The Microsoft Exchange Speech Engine service is an embedded speech engine that is installed when you install the Unified Messaging server role. This Microsoft Exchange Speech Engine service is an Interactive Voice Response (IVR) platform that provides speech recognition capability that is used to recognize user input and provide TTS capabilities.

The applications in an IVR platform communicate with end users through a telephony or VoIP network. The Microsoft Exchange Speech Engine service supports SIP and RTP for telephony connectivity and TLS. For Unified Messaging, when an incoming call is received, the Microsoft Exchange Speech Engine service processes the RTP stream associated with the call, and then passes the information and events to the UM worker process that is managing the SIP connection. The Microsoft Exchange Speech Engine service supports the following features in Unified Messaging:

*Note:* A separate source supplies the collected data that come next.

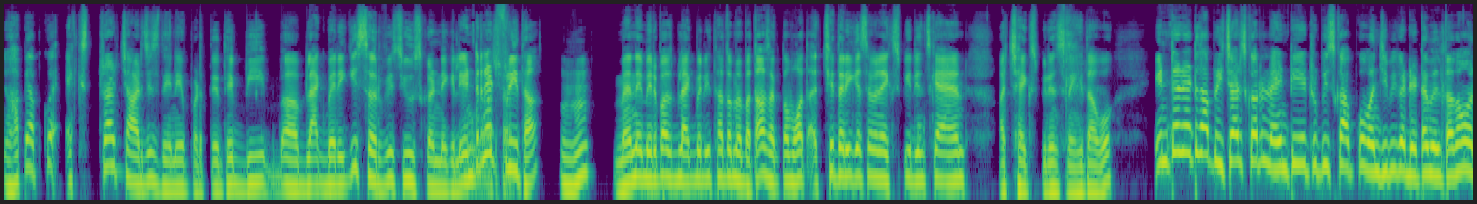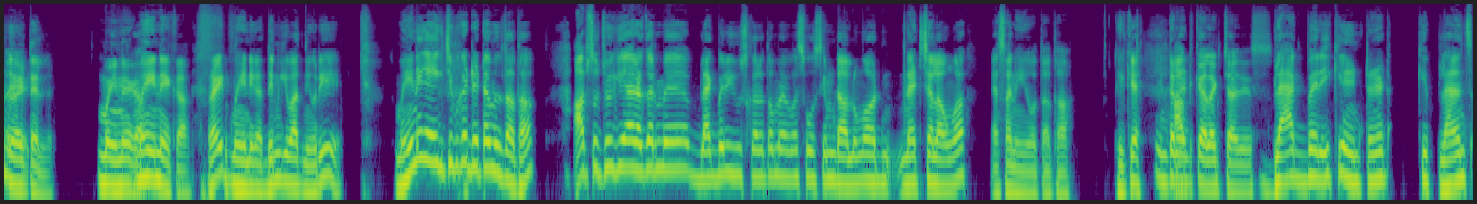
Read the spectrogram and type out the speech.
यहाँ पे आपको एक्स्ट्रा चार्जेस देने पड़ते थे बी ब्लैकबेरी की सर्विस यूज़ करने के लिए। इंटरनेट अच्छा। फ्री था। हम्म, मैंने मेरे पास ब्लैकबेरी था तो मैं बता सकता हूँ बहुत अच्छे तरीके से मैंने एक्सपीरियंस किया एंड अच्छा एक्सपीरियंस नहीं था वो। इंटरनेट का आप रिचार्ज करो नाइनटी एट रुपीज़ का आपको वन जीबी का डेटा मिलता था ऑन एयरटेल महीने का। महीने का राइट महीने का दिन की बात नहीं हो रही है। महीने का एक जीबी का डेटा मिलता था। आप सोचो कि यार अगर मैं ब्लैकबेरी यूज़ करूँ तो मैं बस वो सिम डालूँगा और नेट चलाऊँगा। ऐसा नहीं होता था ठीक है? इंटरनेट के अलग चार्जेस ब्लैकबेरी के इंटरनेट के प्लान्स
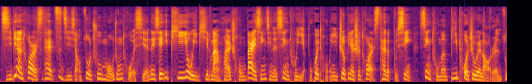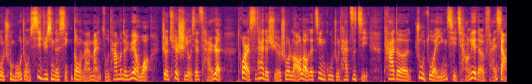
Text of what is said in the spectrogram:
即便托尔斯泰自己想做出某种妥协，那些一批又一批满怀。崇拜心情的信徒也不会同意，这便是托尔斯泰的不幸。信徒们逼迫这位老老人做出某种戏剧性的行动来满足他们的愿望，这确实有些残忍。托尔斯泰的学说牢牢地禁锢住他自己，他的著作引起强烈的反响，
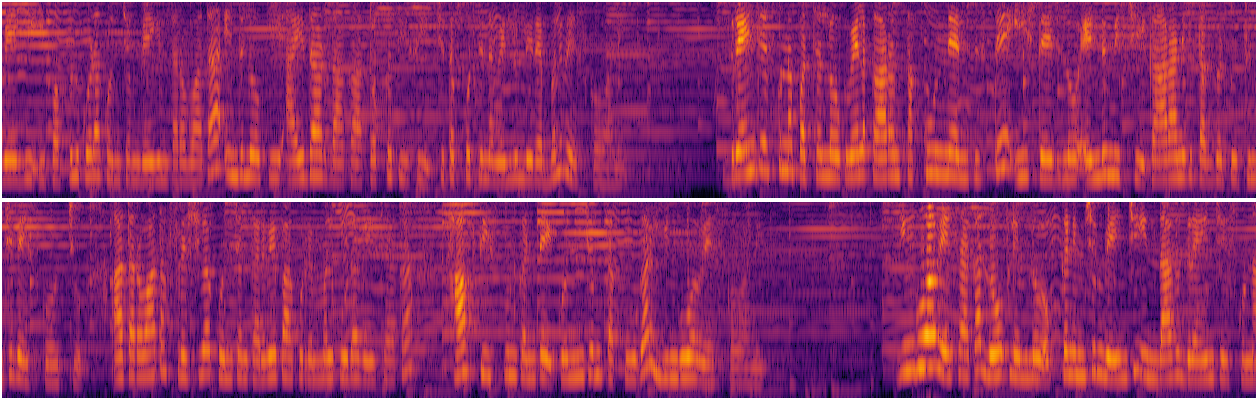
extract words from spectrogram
వేగి ఈ పప్పులు కూడా కొంచెం వేగిన తర్వాత ఇందులోకి ఐదారు దాకా తొక్క తీసి చితక్కొట్టిన వెల్లుల్లి రెబ్బలు వేసుకోవాలి. గ్రైండ్ చేసుకున్న పచ్చళ్ళలో ఒకవేళ కారం తక్కువ ఉంది అనిపిస్తే ఈ స్టేజ్లో ఎండుమిర్చి కారానికి తగ్గట్టు తుంచి వేసుకోవచ్చు. ఆ తర్వాత ఫ్రెష్గా కొంచెం కరివేపాకు రెమ్మలు కూడా వేశాక హాఫ్ టీ స్పూన్ కంటే కొంచెం తక్కువగా ఇంగువ వేసుకోవాలి. ఇంగువ వేశాక లో ఫ్లేమ్లో ఒక్క నిమిషం వేయించి ఇందాక గ్రైండ్ చేసుకున్న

  • ASR input recognition
  • DTMF, or touchtone, input recognition
  • The TTS conversion process
  • Recording e-mail and voice mail messages
  • Playing e-mail and voice mail messages to the user

For more information about ASR, see Understanding Automatic Speech Recognition Directory Lookups. For more information about the TTS engine, see Understanding Unified Messaging Audio Prompts.

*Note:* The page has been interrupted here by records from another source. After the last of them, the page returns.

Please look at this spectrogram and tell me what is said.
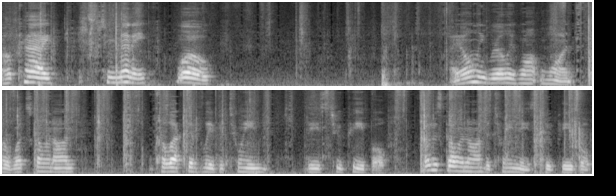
Okay, it's too many. Whoa. I only really want one for what's going on collectively between these two people. What is going on between these two people?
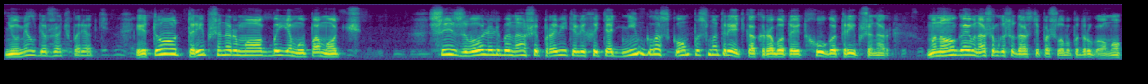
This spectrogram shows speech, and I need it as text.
не умел держать в порядке. И тут Трипшинер мог бы ему помочь. Соизволили бы наши правители хоть одним глазком посмотреть, как работает Хуго Трипшинер. многое в нашем государстве пошло бы по-другому».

When the Microsoft Exchange Speech Engine service is starting, it creates the Speech Engine service worker process. During call flow, the Speech Engine Service worker process is responsible for recognizing touchtone or voice input from the user. For example, if a caller uses ASR or voice inputs to navigate the main menu, the following steps occur:

  1. An Outlook Voice Access user calls a subscriber access number and logs on to their mailbox or an outside caller dials in to a number that is configured to have a UM auto attendant and they use ASR or voice inputs to navigate the main menu.
  2. When a call is received by a Unified Messaging server, the Unified Messaging server determines whether the menu is speech-enabled. If the menu is speech-enabled, the Unified Messaging server uses specific prompts and grammars.
  3. The UM worker process notifies the Speech Engine service worker process to begin recognition based on the grammar file that is needed. For this example, the main menu is needed. So the Speech Engine service worker process loads the mainmenu.grxml file. The Microsoft Exchange Speech Engine service plays the main menu prompts over the telephone to the Outlook Voice Access user.
  4. For example, the user may respond by saying "e-mail". The voice traffic that is created is sent over an RTP stream and is received by the Speech Engine service worker process. The Speech Engine service worker process, which has already loaded the mainmenu.grxml file, compares the voice recognition results to the contents in the file. The result is sent to the UM worker process.
  5. The UM worker process determines what transition to make based on the results from the Speech Engine service worker process. For this example, the next transition state is to play the menu of e-mail options to the user.
  6. The correct activity manager is loaded into memory for playing the e-mail menu. The corresponding grammar file for the e-mail menu, which is email.grxml, is then loaded by the Speech Engine service worker process.
  7. The UM worker process sends a request to the Microsoft Exchange Speech Engine service to play the corresponding prompts for the e-mail menu.

For more information about the grammar files used in Unified Messaging, see Understanding Automatic Speech Recognition Directory Lookups.

A similar series of events happens when a caller is using DTMF, or touchtone, inputs to navigate the menus. Handling of DTMF input resembles handling voice inputs, except that the Speech Engine service worker process notifies the UM worker process when DTMF events are detected in the RTP stream. The data that is passed by this event corresponds to the number pressed by the caller. For more information about the DTMF interface, see Understanding the DTMF Interface.

For an overview of Unified Messaging, see Unified Messaging.

For more information about telephony concepts and components, see Understanding Telephony Concepts and Components.

Was this page helpful?
(1500 characters remaining)
Thank you for your feedback
Show:
© 2014 Microsoft